Brazil’s health regulator announced that it has “interrupted” clinical trials of a coronavirus vaccine developed by Chinese pharmaceutical company Sinovac Biotech after a “serious incident” registered on Oct. 29 involving a volunteer recipient.
ANVISA did not provide further details about what happened but indicated in a statement that such incidents could include death, potentially fatal side effects, severe disability, hospitalization and other “clinically significant events.”
Trials with the Sinovac vaccine are also being carried out in Turkey, Indonesia and Bangladesh.
Sao Paulo’s Butantan Institute, one of Brazil’s leading biomedical research centers, was carrying out the Phase 3 tests which involved 9,000 volunteers.

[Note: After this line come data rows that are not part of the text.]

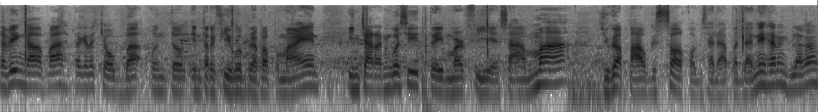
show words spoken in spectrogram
Tapi nggak apa kita coba untuk interview beberapa pemain. Incaran gue sih Trey Murphy ya. Sama juga Pau Gasol kalau bisa dapat dan ini sekarang di belakang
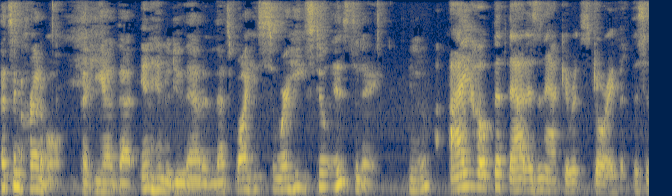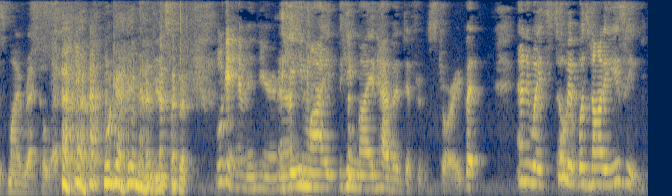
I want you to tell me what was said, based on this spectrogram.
that's incredible that he had that in him to do that, and that's why he's where he still is today. You I hope that that is an accurate story, but this is my recollection. we'll get him interviewed sometime. We'll get him in here and ask. he might he might have a different story, but anyway, so it was not easy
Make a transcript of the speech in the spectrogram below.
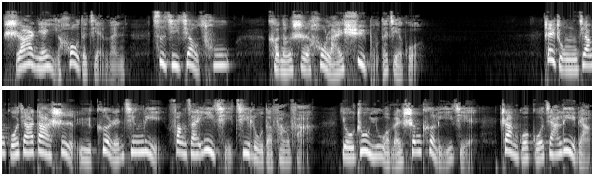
十二年以后的简文字迹较粗，可能是后来续补的结果。这种将国家大事与个人经历放在一起记录的方法，有助于我们深刻理解战国国家力量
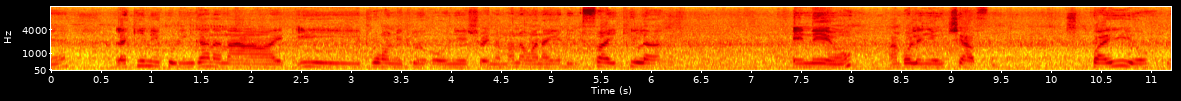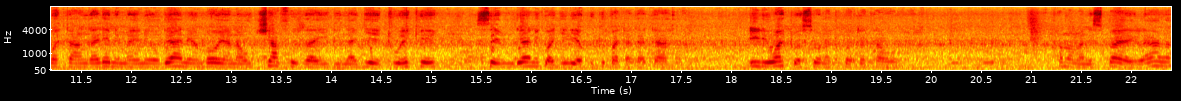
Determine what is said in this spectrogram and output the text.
yeah. lakini kulingana na hii drone tulioonyeshwa, ina maana wana identify kila eneo ambalo lenye uchafu kwa hiyo wataangalia ni maeneo gani ambayo yana uchafu zaidi, na je, tuweke sehemu gani kwa ajili ya kutupa takataka ili watu wasio wanatupa taka ovyo. Kama manispaa ya Ilala,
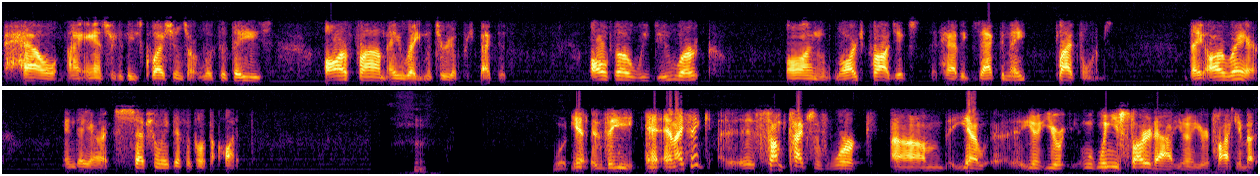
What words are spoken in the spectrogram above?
how I answer to these questions or looked at these, are from a rate material perspective. Although we do work on large projects that have Xactimate platforms, they are rare and they are exceptionally difficult to audit. Yeah, the and I think uh, some types of work um, you know, you, you're when you started out, you know, you were talking about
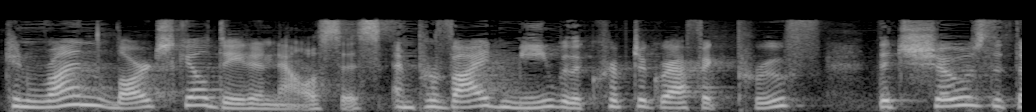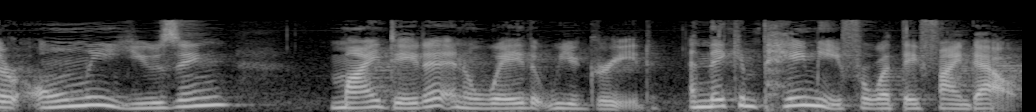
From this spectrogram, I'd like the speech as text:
can run large scale data analysis and provide me with a cryptographic proof that shows that they're only using my data in a way that we agreed, and they can pay me for what they find out.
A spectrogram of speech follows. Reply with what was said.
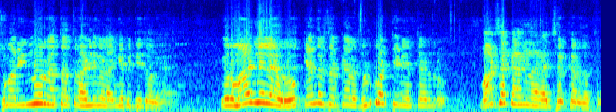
ಸುಮಾರು ಇನ್ನೂರ ಹತ್ತತ್ರ ಹಳ್ಳಿಗಳು ಹಂಗೆ ಬಿದ್ದಿದ್ದಾವೆ. ಇವರು ಮಾಡಲಿಲ್ಲ ಇವರು. ಕೇಂದ್ರ ಸರ್ಕಾರ ದುಡ್ಡು ಕೊಡ್ತೀನಿ ಅಂತ ಹೇಳಿದ್ರು. ಮಾಡ್ಸಕ್ಕಾಗಲ್ಲ ರಾಜ್ಯ ಸರ್ಕಾರದ ಹತ್ರ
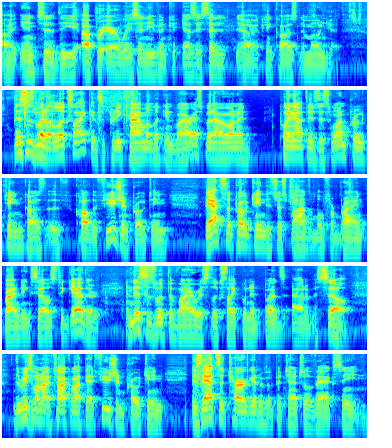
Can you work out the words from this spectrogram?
uh, into the upper airways and even, as I said, it uh, can cause pneumonia. This is what it looks like. It's a pretty common looking virus, but I want to point out there's this one protein the, called the fusion protein. That's the protein that's responsible for binding cells together. And this is what the virus looks like when it buds out of a cell. The reason why I talk about that fusion protein is that's a target of a potential vaccine.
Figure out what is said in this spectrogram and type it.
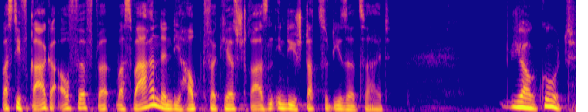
Was die Frage aufwirft, was waren denn die Hauptverkehrsstraßen in die Stadt zu dieser Zeit? Ja, gut.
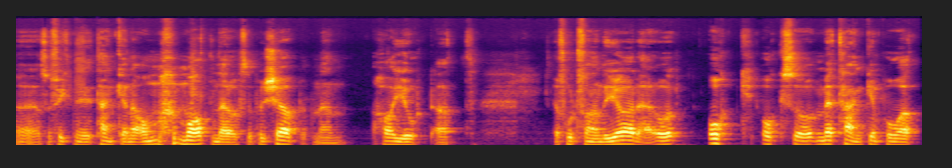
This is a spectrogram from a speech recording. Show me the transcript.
Eh, så fick ni tankarna om maten där också på köpet. Men har gjort att jag fortfarande gör det här. Och, och också med tanken på att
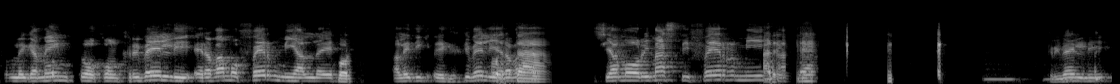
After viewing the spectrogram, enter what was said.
collegamento con Crivelli. Eravamo fermi alle, alle di, eh, Crivelli, eravamo, siamo rimasti fermi. A... Crivelli?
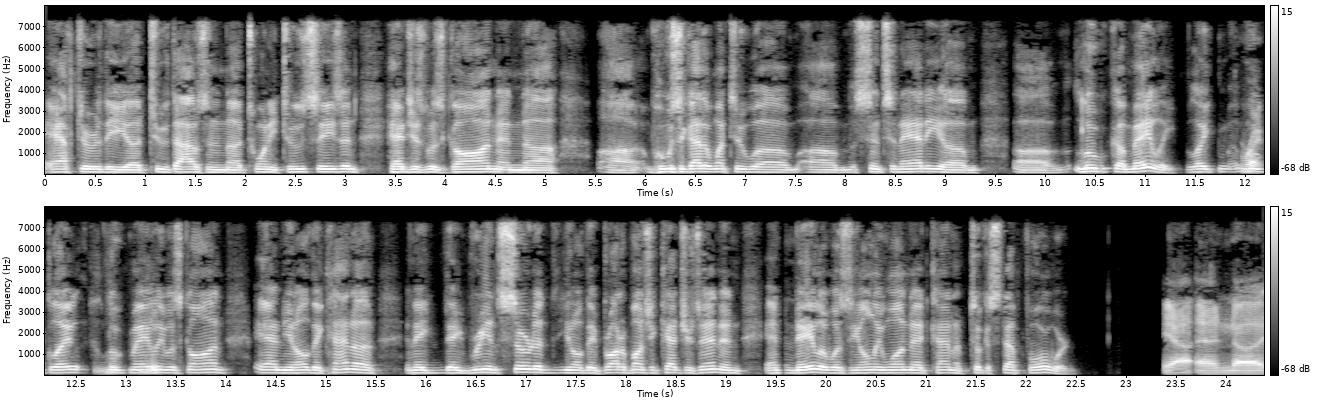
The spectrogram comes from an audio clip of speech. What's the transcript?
after the uh, 2022 season. Hedges was gone, and uh, who was the guy that went to uh, um, Cincinnati? Um, uh, Luke uh, Maile, Lake right. Luke, Luke Maile was gone, and you know they kind of and they they reinserted. You know they brought a bunch of catchers in, and and Naylor was the only one that kind of took a step forward. Yeah, and uh,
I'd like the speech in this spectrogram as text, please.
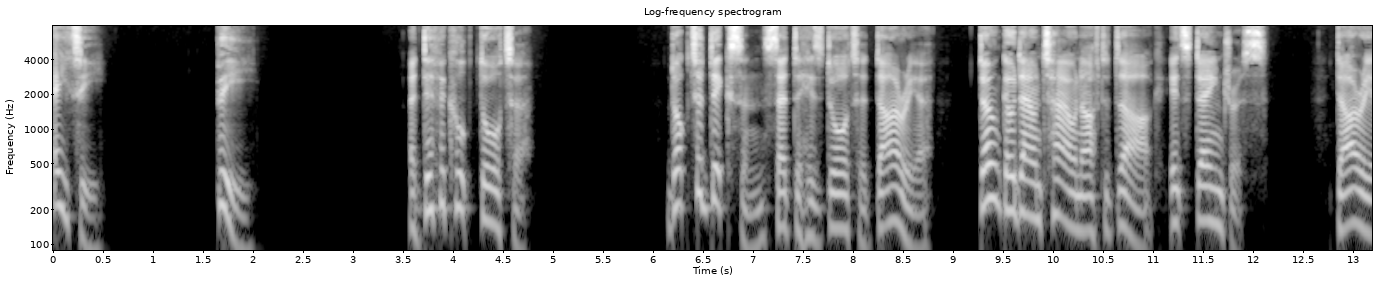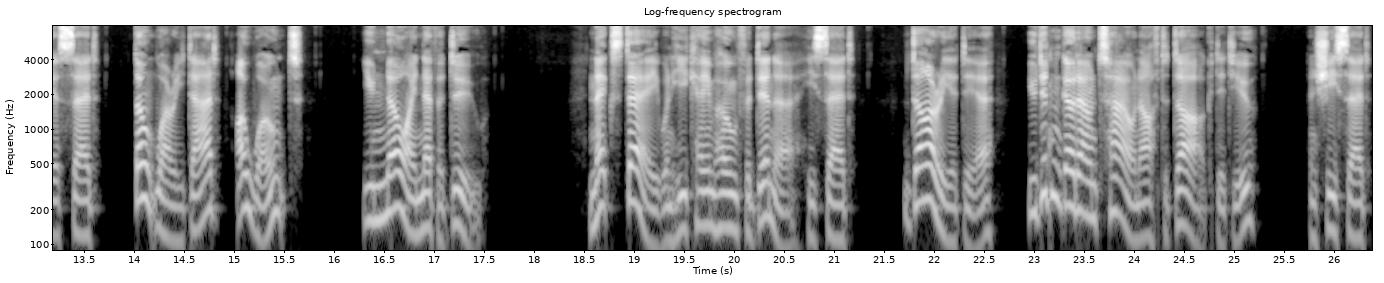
80. B. A difficult daughter. Dr. Dixon said to his daughter Daria, Don't go downtown after dark, it's dangerous. Daria said, Don't worry, Dad, I won't. You know I never do. Next day, when he came home for dinner, he said, Daria, dear, you didn't go downtown after dark, did you? And she said,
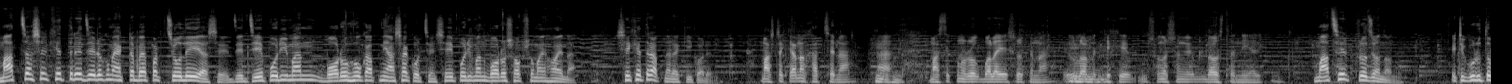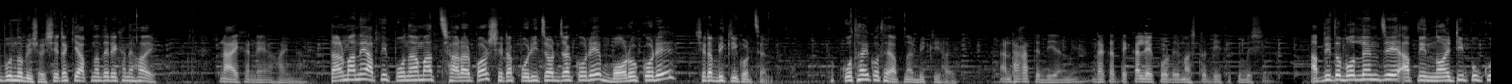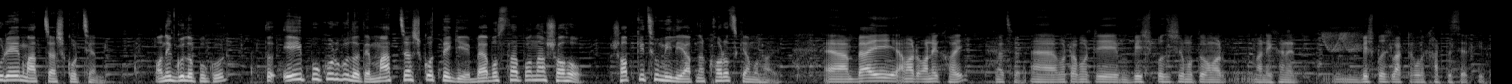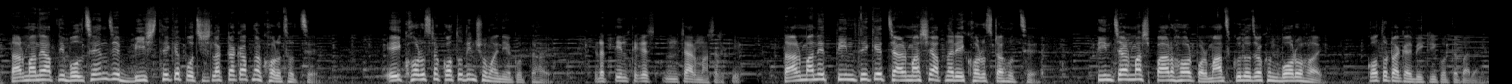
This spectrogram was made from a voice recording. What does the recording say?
মাছ চাষের ক্ষেত্রে যেরকম একটা ব্যাপার চলেই আসে যে যে পরিমাণ বড় হোক আপনি আশা করছেন সেই পরিমাণ বড় সবসময় হয় না। সেক্ষেত্রে আপনারা কি করেন? মাছটা কেন খাচ্ছে না? হ্যাঁ মাছে কোনো রোগ বালাই এসলো কিনা? এগুলো আমি। দেখে সঙ্গে সঙ্গে ব্যবস্থা নিই আর কি। মাছের প্রজনন একটি গুরুত্বপূর্ণ বিষয় সেটা কি আপনাদের এখানে হয়? না এখানে হয় না। তার মানে আপনি পোনা মাছ ছাড়ার পর সেটা পরিচর্যা করে বড় করে সেটা বিক্রি করছেন। তো কোথায় কোথায় আপনার বিক্রি হয়? ঢাকাতে দিই আমি। ঢাকাতে কালিয়াকোট এই মাছটা দিয়ে থাকি বেশি। আপনি তো বললেন যে আপনি নয়টি পুকুরে মাছ চাষ করছেন অনেকগুলো পুকুর। তো এই পুকুরগুলোতে মাছ চাষ করতে গিয়ে ব্যবস্থাপনা সহ সব কিছু মিলিয়ে আপনার খরচ কেমন হয়? ব্যয় আমার অনেক হয়। আচ্ছা। মোটামুটি বিশ পঁচিশের মতো আমার মানে এখানে বিশ পঁচিশ লাখ টাকা খাটতেছে আর কি। তার মানে আপনি বলছেন যে বিশ থেকে পঁচিশ লাখ টাকা আপনার খরচ হচ্ছে। এই খরচটা কতদিন সময় নিয়ে করতে হয়? এটা তিন থেকে চার মাস আর কি। তার মানে তিন থেকে চার মাসে আপনার এই খরচটা হচ্ছে। তিন চার মাস পার হওয়ার পর মাছগুলো যখন বড় হয় কত টাকায় বিক্রি করতে পারেন?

Sao Paulo had signed a deal with Sinovac to buy 60 million doses by the end of February and Governor Joao Doria said the immunization program could begin as soon as January 2021.
However, President Jair Bolsonaro has said his government will not buy a Chinese-made COVID-19 vaccine, which prompted some to question whether he was using politics to make public health decisions.
“The Brazilian people will not be anyone’s guinea pig,” Bolsonaro said on social media in October.
Brazil has reported more than 5.6 million COVID-19 cases since the pandemic began, making it the world’s third most-affected country after the US and India and second only to the US in the number of deaths, with nearly 163,000 registered so far, according to Johns Hopkins University.